brooklyn book store

these just in … 28 November 2022


New In Paperback $16.95

Shortlisted for the Man Booker Prize, Darkmans is an exhilarating, extraordinary examination of the ways in which history can play jokes on us all… If History is just a sick joke which keeps on repeating itself, then who exactly might be telling it, and why? Could it be John Scogin, Edward IV’s infamous court jester, whose favorite pastime was to burn people alive - for a laugh? Or could it be Andrew Boarde, Henry VIII’s physician, who kindly wrote John Scogin’s biography? Or could it be a tiny Kurd called Gaffar whose days are blighted by an unspeakable terror of - uh - salad? Or a beautiful, bulimic harpy with ridiculously weak bones? Or a man who guards Beckley Woods with a Samurai sword and a pregnant terrier?

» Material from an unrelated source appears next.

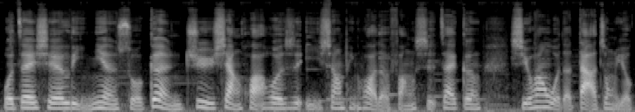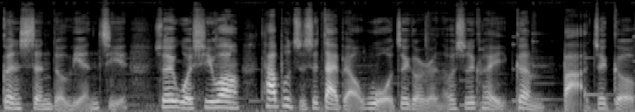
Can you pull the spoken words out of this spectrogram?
我这些理念所更具象化，或者是以商品化的方式，再跟喜欢我的大众有更深的连接。所以我希望它不只是代表我这个人，而是可以更把这个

Darkmans is a very modern book, set in Ashford [a ridiculously modern town], about two very old-fashioned subjects: love and jealousy. It’s also a book about invasion, obsession, displacement and possession, about comedy, art, prescription drugs and chiropody. And the main character? The past, which creeps up on the present and whispers something quite dark - quite unspeakable - into its ear.

The third of Nicola Barker’s narratives of the Thames Gateway, Darkmans is an epic novel of startling originality.

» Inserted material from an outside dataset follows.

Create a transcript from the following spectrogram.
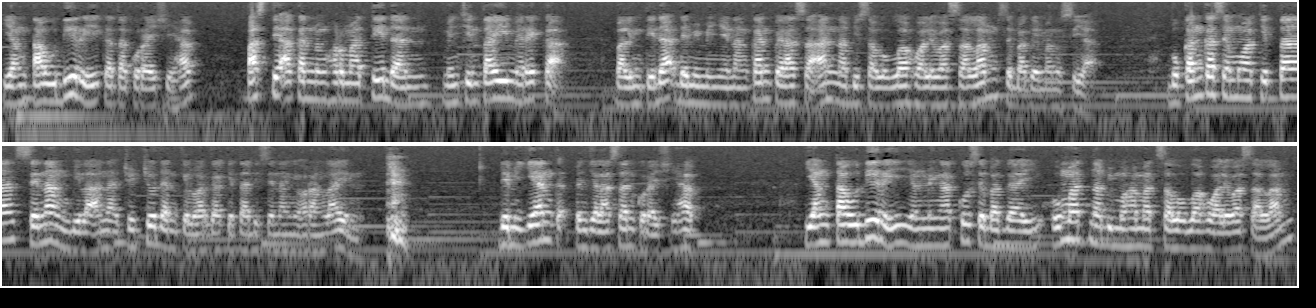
yang tahu diri, kata Quraisy Shihab, pasti akan menghormati dan mencintai mereka paling tidak demi menyenangkan perasaan Nabi Shallallahu Alaihi Wasallam sebagai manusia. Bukankah semua kita senang bila anak cucu dan keluarga kita disenangi orang lain? Demikian penjelasan Quraisy Shihab. Yang tahu diri, yang mengaku sebagai umat Nabi Muhammad Shallallahu Alaihi Wasallam,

The Disinherited: Exile and the Making of Spanish Culture, 1492-1975 by HENRY KAMEN

New In Hardcover $34.95 - 10%

Few would doubt that Spain has for several centuries made a huge contribution to Europe’s culture. We all carry in our heads a seductive picture of what Spain stands for: its music, painting, buildings, and history. But what we do not understand is how much of this was the achievement of a very specific group: the Spanish in exile.

Henry Kamen’s The Disinherited is the most significant and enjoyable book on Spain to appear for many years. He creates a picture of a dysfunctional, violent country that, since the destruction of the last Muslim territories in Granada in 1492, has expelled wave after wave of its citizens in a brutal attempt to create religious and social conformity. Muslims, Jews, Protestants, liberals, Socialists, and Communists were all driven abroad at different times, and consequently what we think of as Spanish culture was substantially their invention—a creative response both to having no home and to the shock of encountering new worlds.

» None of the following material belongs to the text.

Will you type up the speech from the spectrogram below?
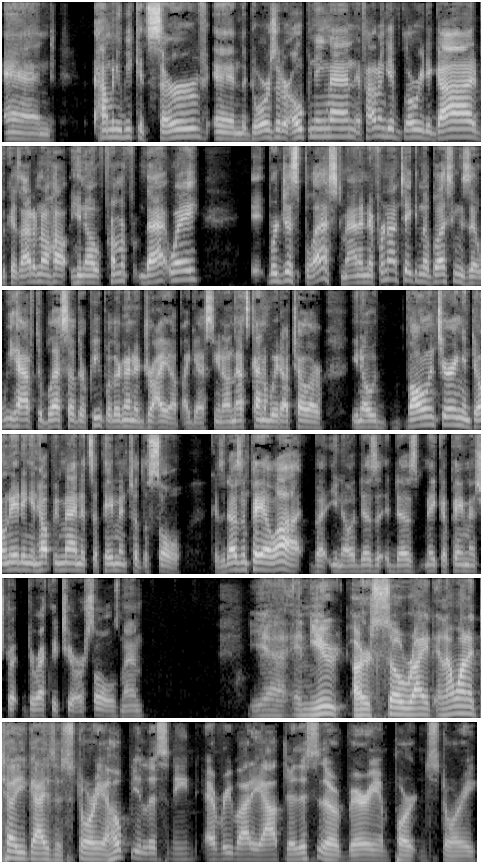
and how many we could serve and the doors that are opening, man. If I don't give glory to God, because I don't know how, you know, from, from that way, we're just blessed, man. And if we're not taking the blessings that we have to bless other people, they're going to dry up, I guess, you know, and that's kind of what I tell her, you know, volunteering and donating and helping, man, it's a payment to the soul. because it doesn't pay a lot, but you know, it does it does make a payment directly to our souls, man. Yeah, and you are so right. And I want to tell you guys a story. I hope you're listening, everybody out there. This is a very important story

With brilliant sympathy, Kamen describes these diverse exiles’ travails as they scattered across Europe and Africa, across North and South America, many of them debarred by religion or politics from ever returning to Spain.They engaged in an unending project of fantasy about their old homeland—from the Sephardic communities of Amsterdam to the exiled Granada Muslims in Morocco, from liberal historians inventing the Black Legend of the Inquisition to painters in Paris inventing turreted, sensual Orientalist fantasies about the Alhambra. The twentieth century saw fresh waves of exile—from Picasso to Miró, Dalí to Buñuel, from Casals to Falla to Rodrigo—converting Spain itself into a cultural wasteland but enriching other cultures enormously. The Disinherited is a landmark work of cultural recovery, showing how Spain’s history has created a “virtual” culture imagined by people often thousands of miles from home—but whose impact on the world has been incalculable.

On Eloquence by DENIS DONOGHUE

New In Hardcover $27.50 - 10%

Donoghue argues persuasively that eloquence matters, that we should indeed care about it. “Because we should care about any instances of freedom, independence, creative force, sprezzatura,” he says, “especially when we live—perhaps this is increasingly the case—in a culture of the